After two seasons of utter injury-related frustration, former Boise State star Doug Martin’s magnificent comeback year has landed him back in the Pro Bowl. The Tampa Bay running back, who first made the Pro Bowl as a rookie in 2012, has rushed for 1,305 yards this season and is just nine yards behind Minnesota’s Adrian Peterson in the race for the NFL rushing title with two games to go. Martin has the most rushes of more than 20 yards in the league this season with 13. And the change of scenery from San Francisco to Arizona hasn’t affected Mike Iupati’s status as one of the NFL’s top offensive guards. The Idaho Vandal great has been named to the Pro Bowl for the fourth consecutive year.

Boise State’s game next year in the Mountain West/Missouri Valley Challenge will be, well, more challenging. The Broncos dispatched a very young Bradley team 90-70 last Sunday in Taco Bell Arena, but next December they’ll travel to Evansville, who improved to 10-2 by toppling Fresno State 85-77 the same day in Save Mart Center. In fact, the Purple Aces are now 11-2 after drubbing Alabama A&M 91-70 last night. Boise State and Evansville have met once before, in the quarterfinals of the 2011 College Basketball Invitational.
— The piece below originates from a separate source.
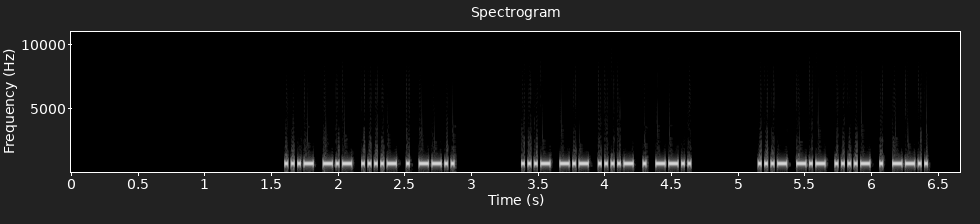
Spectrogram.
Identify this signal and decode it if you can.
Morse code, heard as a keyed tone, about 52 wpm, 700 Hz. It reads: VK4EZ VK4EZ VK4EZ
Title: DXCC-100 Call Signs - 5 Characters - Repeated 3x - 50wpm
The Broncos won 75-69 at Taco Bell Arena.

Other hoops notes: It was nice while it lasted, but Tyus Jones is headed back to Minnesota. Jones, the Most Outstanding Player for Duke in last season’s Final Four, has been recalled by the Timberwolves after averaging 24.7 points and five assists in six games with the Stampede. Jones went out with a bang, putting up 30 points in last Saturday’s victory at Santa Cruz. He was the 24th overall pick in the 2015 NBA Draft, acquired by the Wolves in a draft-day trade with the Cleveland Cavaliers. Also, the Mountain View girls fell 59-56 to Sacred Heart of Louisville yesterday for 13th place in the John Anderson Bracket of the Nike Tournament of Champions in Phoenix. Destiny Slocum led the Mavericks with 24 points.

This Day In Sports…December 23, 2007:

Having chosen the Hawaii Bowl over the hometown Humanitarian Bowl, 24th-ranked Boise State comes out flat and pays the price in a 41-38 upset loss to East Carolina. The Bronco offense was non-existent in the first half, and the Pirates built a 38-14 lead early in the third quarter behind Chris Johnson’s all-time bowl record 408 all-purpose yards. But BSU rallied, tying the game on a 47-yard fumble return by Marty Tadman with 1:25 left before ECU won it on a 34-yard Ben Hartman field goal as time expired.

(Tom Scott hosts the Scott Slant segment Sunday nights at 10:30PM on KTVB’s Sunday Sports Extra and anchors five sports segments each weekday on 93.1 The Ticket. He also served as color commentator on KTVB’s telecasts of Boise State football for 14 seasons.)